Your goal —
Each line below should be repeated exactly as written, with no pictures carried over.

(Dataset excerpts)
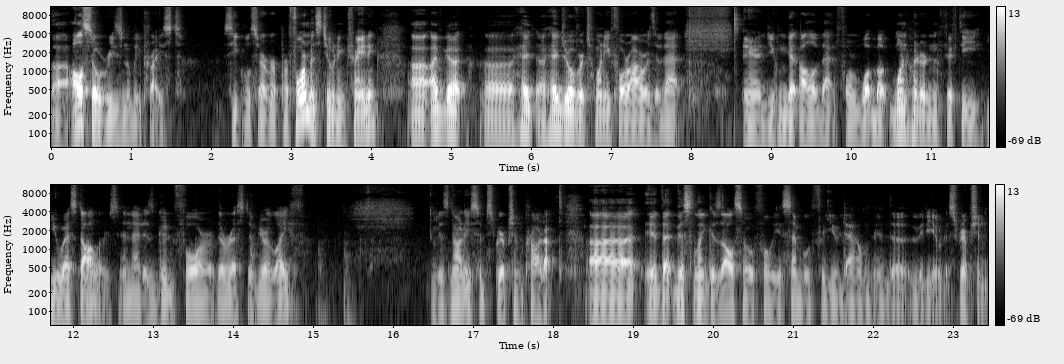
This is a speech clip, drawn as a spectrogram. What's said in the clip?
uh, also reasonably priced SQL Server performance tuning training, uh, I've got a hedge, a hedge over 24 hours of that, and you can get all of that for about 150 US dollars, and that is good for the rest of your life. It is not a subscription product. Uh, it, that this link is also fully assembled for you down in the video description.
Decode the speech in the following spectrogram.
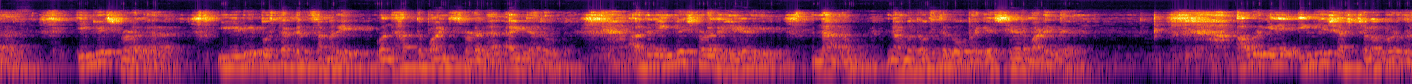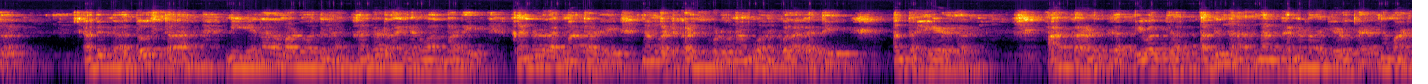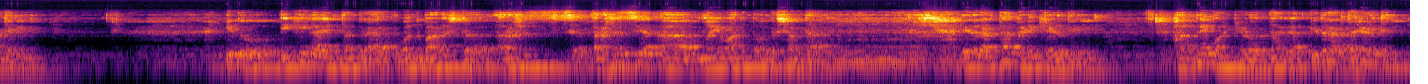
ಇಂಗ್ಲೀಷ್ನೊಳಗೆ ಈ ಇಡೀ ಪುಸ್ತಕದ ಸಮರಿ ಒಂದು ಹತ್ತು ಪಾಯಿಂಟ್ಸ್ನೊಳಗೆ ಐತೆ ಅದು ಅದನ್ನು ಇಂಗ್ಲೀಷ್ನೊಳಗೆ ಹೇಳಿ ನಾನು ನಮ್ಮ ದೋಸ್ತಗೊಬ್ಬರಿಗೆ ಶೇರ್ ಮಾಡಿದ್ದೆ. ಅವ್ರಿಗೆ ಇಂಗ್ಲಿಷ್ ಅಷ್ಟು ಚಲೋ ಬರೋದಿಲ್ಲ. ಅದಕ್ಕೆ ದೋಸ್ತ ನೀ ಏನಾರ ಮಾಡು ಅದನ್ನ ಕನ್ನಡದಾಗ ಅನುವಾದ ಮಾಡಿ ಕನ್ನಡದಾಗ ಮಾತಾಡಿ ನಮ್ಗಟ್ಟು ಕಳಿಸ್ಕೊಡು ನಮಗೂ ಅನುಕೂಲ ಆಗತಿ ಅಂತ ಹೇಳ್ದ. ಆ ಕಾರಣಕ್ಕೆ ಇವತ್ತು ಅದನ್ನ ನಾನು ಕನ್ನಡದಾಗ ಹೇಳೋ ಪ್ರಯತ್ನ ಮಾಡ್ತೇನೆ. ಇದು ಇಕಿಗ ಅಂತಂದ್ರೆ ಒಂದು ಬಹಳಷ್ಟು ರಹಸ್ಯ ರಹಸ್ಯ ಆ, ಮಯವಾದಂತ ಒಂದು ಶಬ್ದ. ಇದರ ಅರ್ಥ ಕಡಿಕ್ ಹೇಳ್ತೀನಿ ಹತ್ತನೇ ಪಾಯಿಂಟ್ ಹೇಳೋದಾಗ ಇದರ ಅರ್ಥ ಹೇಳ್ತೀನಿ.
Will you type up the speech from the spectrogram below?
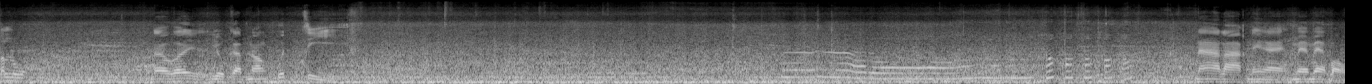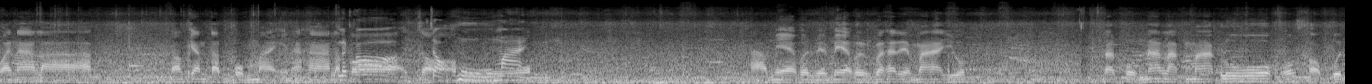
ตลก เราก็อยู่กับน้องกุจจีน่ารักนี่ไง แม่แม่บอกว่าน่ารัก น้องแก้มตัดผมใหม่นะฮะ แล้วแล้วก็ก็เจาะหูใหม่หาแม่เพิ่นเป็นแม่เพิ่นพระท่านเดมาอยู่ตัดผมน่ารักมากลูก โอ้ขอบคุณ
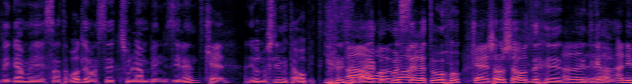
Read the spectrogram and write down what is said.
וגם אה, שר הטבעות למעשה צולם בניו זילנד. כן. אני עוד משלים את ההוביט, זה אה, בעיה, כל סרט הוא כן. שלוש שעות, זה אתגר. אני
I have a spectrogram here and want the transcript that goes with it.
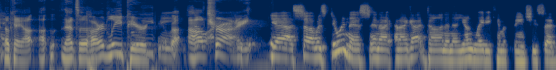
and, okay. I'll, I'll, that's a hard leap here. Uh, I'll so try. I, yeah. So I was doing this, and I and I got done, and a young lady came up to me, and she said,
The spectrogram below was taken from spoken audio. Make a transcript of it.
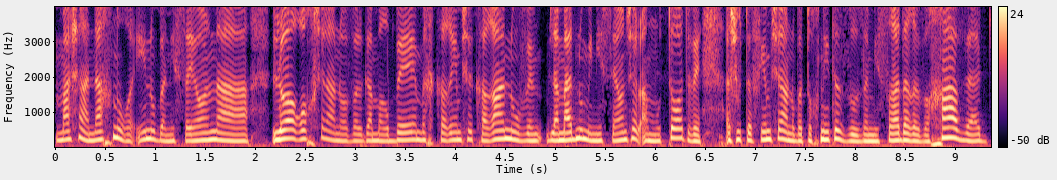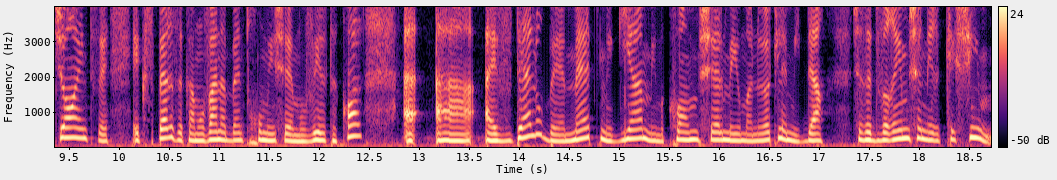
מה שאנחנו ראינו בניסיון הלא ארוך שלנו, אבל גם הרבה מחקרים שקראנו ולמדנו מניסיון של עמותות, והשותפים שלנו בתוכנית הזו זה משרד הרווחה והג'וינט ואקספרט, זה כמובן הבינתחומי שמוביל את הכל. ההבדל הוא באמת מגיע ממקום של מיומנויות למידה, שזה דברים שנרכשים,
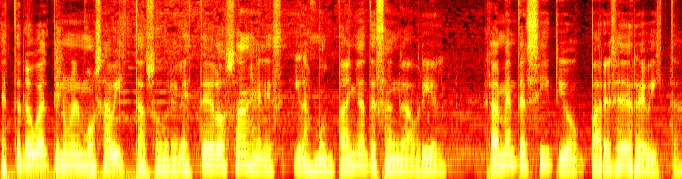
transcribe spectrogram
Este lugar tiene una hermosa vista sobre el este de Los Ángeles y las montañas de San Gabriel. Realmente el sitio parece de revista.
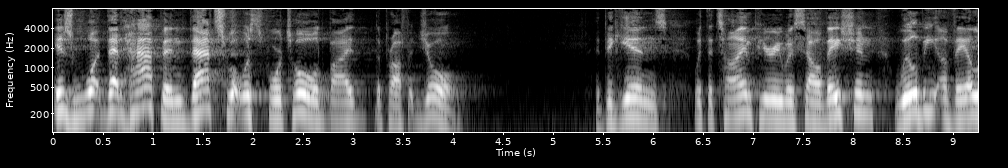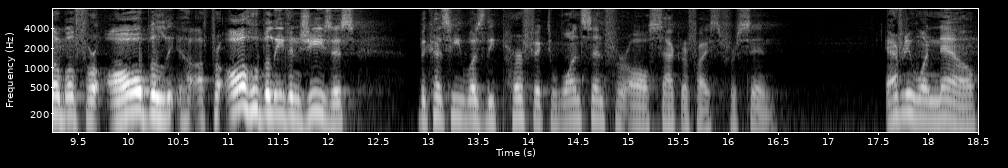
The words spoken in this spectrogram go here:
is what that happened. That's what was foretold by the prophet Joel. It begins with the time period when salvation will be available for all, uh, for all who believe in Jesus because he was the perfect once and for all sacrifice for sin. Everyone now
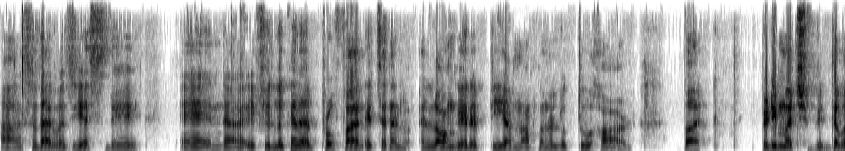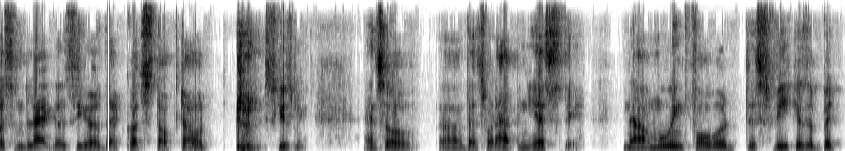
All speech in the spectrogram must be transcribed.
Uh, so that was yesterday. And uh, if you look at that profile, it's an elongated P. I'm not going to look too hard, but pretty much there were some laggers here that got stopped out. Excuse me. And so uh, that's what happened yesterday. Now, moving forward, this week is a bit,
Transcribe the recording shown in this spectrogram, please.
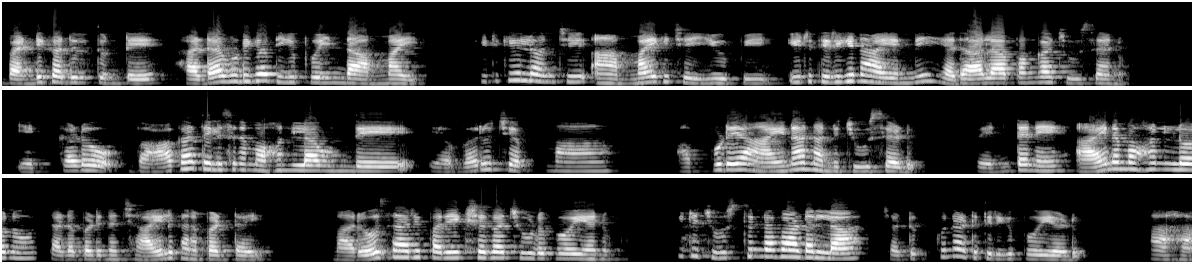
బండి కదులుతుంటే హడావుడిగా దిగిపోయింది ఆ అమ్మాయి. కిటికీలోంచి ఆ అమ్మాయికి చెయ్యూపి ఇటు తిరిగిన ఆయన్ని యథాలాపంగా చూశాను. ఎక్కడో బాగా తెలిసిన మొహంలా ఉందే ఎవరు చెప్పమా? అప్పుడే ఆయన నన్ను చూశాడు. వెంటనే ఆయన మొహంలోనూ తడబడిన ఛాయలు కనపడ్డాయి. మరోసారి పరీక్షగా చూడబోయాను. ఇటు చూస్తున్నవాడల్లా చటుక్కున అటు తిరిగిపోయాడు. ఆహా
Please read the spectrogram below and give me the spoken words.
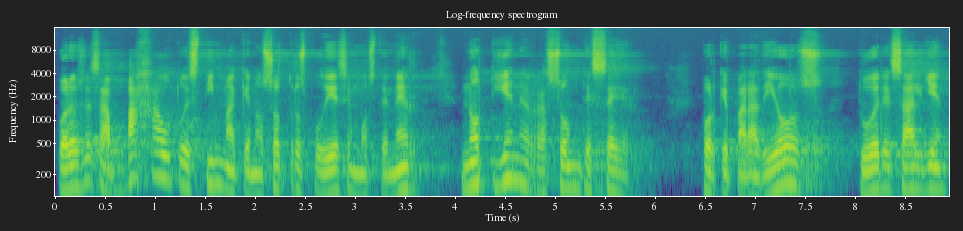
Por eso esa baja autoestima que nosotros pudiésemos tener no tiene razón de ser, porque para Dios tú eres alguien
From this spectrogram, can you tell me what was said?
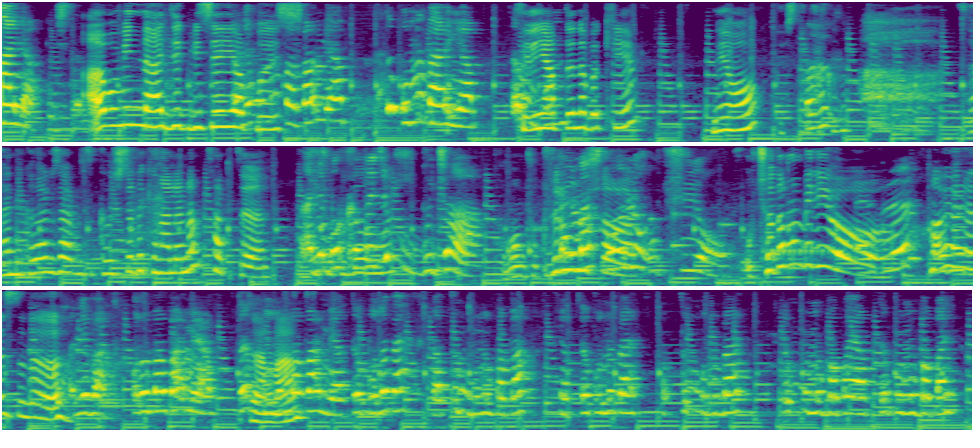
ben yapmıştım. Aa bu minnacık bir şey yapmış. Babam yaptı, bunu ben yaptım. Senin yaptığına bakayım. Ne o? Göster Bak. bakalım. Sen ne kadar güzel bizi kılıçları da kenarlarına mı taktın? Anne çok bu güzel olmuş. kılıcı bıçağı. Tamam çok güzel Anne bak olmuşlar. böyle uçuyor. Uçada mı biliyor? Evet. Hay arasını. Anne bak bunu babam yaptı. Tamam. Bunu babam yaptı. Bunu ben yaptım. Bunu baba yaptı. Bunu ben yaptım. Bunu ben yaptım. Bunu baba yaptı. Bunu baba yaptı.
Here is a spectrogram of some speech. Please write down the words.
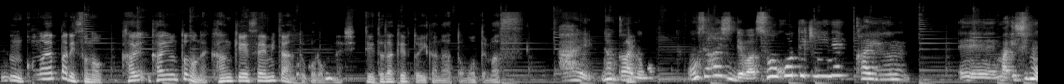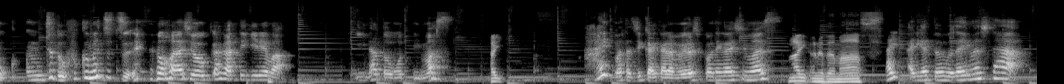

Result for this task —
This is a speech clip, drawn as a spectrogram. What's said in the clip?
uh, also reasonably priced SQL Server performance tuning training, uh, I've got a hedge, a hedge over 24 hours of that, and you can get all of that for about 150 US dollars, and that is good for the rest of your life. It is not a subscription product. Uh, it, that this link is also fully assembled for you down in the video description.
Decode the speech in the following spectrogram.
ಇಂಗ್ಲೀಷ್ನೊಳಗೆ ಈ ಇಡೀ ಪುಸ್ತಕದ ಸಮರಿ ಒಂದು ಹತ್ತು ಪಾಯಿಂಟ್ಸ್ನೊಳಗೆ ಐತೆ ಅದು ಅದನ್ನು ಇಂಗ್ಲೀಷ್ನೊಳಗೆ ಹೇಳಿ ನಾನು ನಮ್ಮ ದೋಸ್ತಗೊಬ್ಬರಿಗೆ ಶೇರ್ ಮಾಡಿದ್ದೆ. ಅವ್ರಿಗೆ ಇಂಗ್ಲಿಷ್ ಅಷ್ಟು ಚಲೋ ಬರೋದಿಲ್ಲ. ಅದಕ್ಕೆ ದೋಸ್ತ ನೀ ಏನಾರ ಮಾಡು ಅದನ್ನ ಕನ್ನಡದಾಗ ಅನುವಾದ ಮಾಡಿ ಕನ್ನಡದಾಗ ಮಾತಾಡಿ ನಮ್ಗಟ್ಟು ಕಳಿಸ್ಕೊಡು ನಮಗೂ ಅನುಕೂಲ ಆಗತಿ ಅಂತ ಹೇಳ್ದ. ಆ ಕಾರಣಕ್ಕೆ ಇವತ್ತು ಅದನ್ನ ನಾನು ಕನ್ನಡದಾಗ ಹೇಳೋ ಪ್ರಯತ್ನ ಮಾಡ್ತೇನೆ. ಇದು ಇಕಿಗ ಅಂತಂದ್ರೆ ಒಂದು ಬಹಳಷ್ಟು ರಹಸ್ಯ ರಹಸ್ಯ ಆ, ಮಯವಾದಂತ ಒಂದು ಶಬ್ದ. ಇದರ ಅರ್ಥ ಕಡಿಕ್ ಹೇಳ್ತೀನಿ ಹತ್ತನೇ ಪಾಯಿಂಟ್ ಹೇಳೋದಾಗ ಇದರ ಅರ್ಥ ಹೇಳ್ತೀನಿ.
Will you type up the speech from the spectrogram below?
ตลก เราก็อยู่กับน้องกุจจีน่ารักนี่ไง แม่แม่บอกว่าน่ารัก น้องแก้มตัดผมใหม่นะฮะ แล้วแล้วก็ก็เจาะหูใหม่หาแม่เพิ่นเป็นแม่เพิ่นพระท่านเดมาอยู่ตัดผมน่ารักมากลูก โอ้ขอบคุณ
Read the spectrogram and write down what is said.
וגם אה, שר הטבעות למעשה צולם בניו זילנד. כן. אני עוד משלים את ההוביט, זה אה, בעיה, כל סרט הוא כן. שלוש שעות, זה אתגר. אני
I have a spectrogram here and want the transcript that goes with it.
and, okay. I'll, I'll, that's a hard leap here. Uh, I'll so try. I, yeah. So I was doing this, and I and I got done, and a young lady came up to me, and she said,
The spectrogram below was taken from spoken audio. Make a transcript of it.
מה שאנחנו ראינו בניסיון הלא ארוך שלנו, אבל גם הרבה מחקרים שקראנו ולמדנו מניסיון של עמותות, והשותפים שלנו בתוכנית הזו זה משרד הרווחה והג'וינט ואקספרט, זה כמובן הבינתחומי שמוביל את הכל. ההבדל הוא באמת מגיע ממקום של מיומנויות למידה, שזה דברים שנרכשים,
transcribe spectrogram
Este lugar tiene una hermosa vista sobre el este de Los Ángeles y las montañas de San Gabriel. Realmente el sitio parece de revista.
The words spoken in this spectrogram go here:
is what that happened. That's what was foretold by the prophet Joel. It begins with the time period when salvation will be available for all, uh, for all who believe in Jesus because he was the perfect once and for all sacrifice for sin. Everyone now
All speech in the spectrogram must be transcribed.
Uh, so that was yesterday. And uh, if you look at that profile, it's an elongated P. I'm not going to look too hard, but pretty much there were some laggers here that got stopped out. Excuse me. And so uh, that's what happened yesterday. Now, moving forward, this week is a bit,
Transcribe the recording shown in this spectrogram, please.
బండి కదులుతుంటే హడావుడిగా దిగిపోయింది ఆ అమ్మాయి. కిటికీలోంచి ఆ అమ్మాయికి చెయ్యూపి ఇటు తిరిగిన ఆయన్ని యథాలాపంగా చూశాను. ఎక్కడో బాగా తెలిసిన మొహంలా ఉందే ఎవరు చెప్పమా? అప్పుడే ఆయన నన్ను చూశాడు. వెంటనే ఆయన మొహంలోనూ తడబడిన ఛాయలు కనపడ్డాయి. మరోసారి పరీక్షగా చూడబోయాను. ఇటు చూస్తున్నవాడల్లా చటుక్కున అటు తిరిగిపోయాడు. ఆహా
Please read the spectrogram below and give me the spoken words.
Por eso esa baja autoestima que nosotros pudiésemos tener no tiene razón de ser, porque para Dios tú eres alguien
From this spectrogram, can you tell me what was said?
ben yapmıştım. Aa bu minnacık bir şey yapmış. Babam yaptı, bunu ben yaptım. Senin yaptığına bakayım. Ne o? Göster Bak. bakalım. Sen ne kadar güzel bizi kılıçları da kenarlarına mı taktın? Anne çok bu güzel olmuş. kılıcı bıçağı. Tamam çok güzel Anne bak olmuşlar. böyle uçuyor. Uçada mı biliyor? Evet. Hay arasını. Anne bak bunu babam yaptı. Tamam. Bunu babam yaptı. Bunu ben yaptım. Bunu baba yaptı. Bunu ben yaptım. Bunu ben yaptım. Bunu baba yaptı. Bunu baba yaptı.
Here is a spectrogram of some speech. Please write down the words.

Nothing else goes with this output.